▸ EXERCISE DESCRIPTION
Within the entries that follow, show each line where the word "speaker" occurs.

═══ PROVIDED INFORMATION

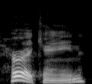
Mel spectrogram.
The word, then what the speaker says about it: Hurricane: refer to it as hurricane they refer to it as hurricane hurricane hurricane hurricane west virginia hey where are you from hurricane really they almost say it in one syllable it's it's really it's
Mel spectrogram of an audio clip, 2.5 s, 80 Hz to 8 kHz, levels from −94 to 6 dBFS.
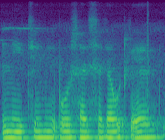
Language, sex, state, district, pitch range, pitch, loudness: Hindi, male, Jharkhand, Deoghar, 130-135 Hz, 135 Hz, -16 LUFS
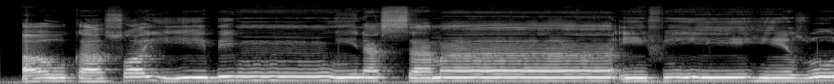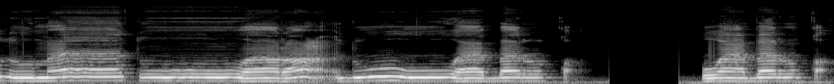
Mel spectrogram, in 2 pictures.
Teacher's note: Qa ini mati maka qalqalah, ada pantulan.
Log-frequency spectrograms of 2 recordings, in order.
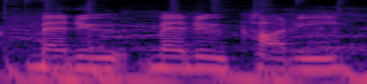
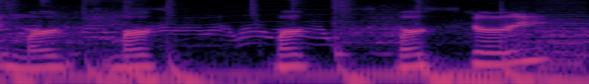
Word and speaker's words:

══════

▸ WRITTEN ANSWER
The word, then what the speaker says about it: Hurricane: refer to it as hurricane they refer to it as hurricane hurricane hurricane hurricane west virginia hey where are you from hurricane really they almost say it in one syllable it's it's really it's
Word and speaker's words:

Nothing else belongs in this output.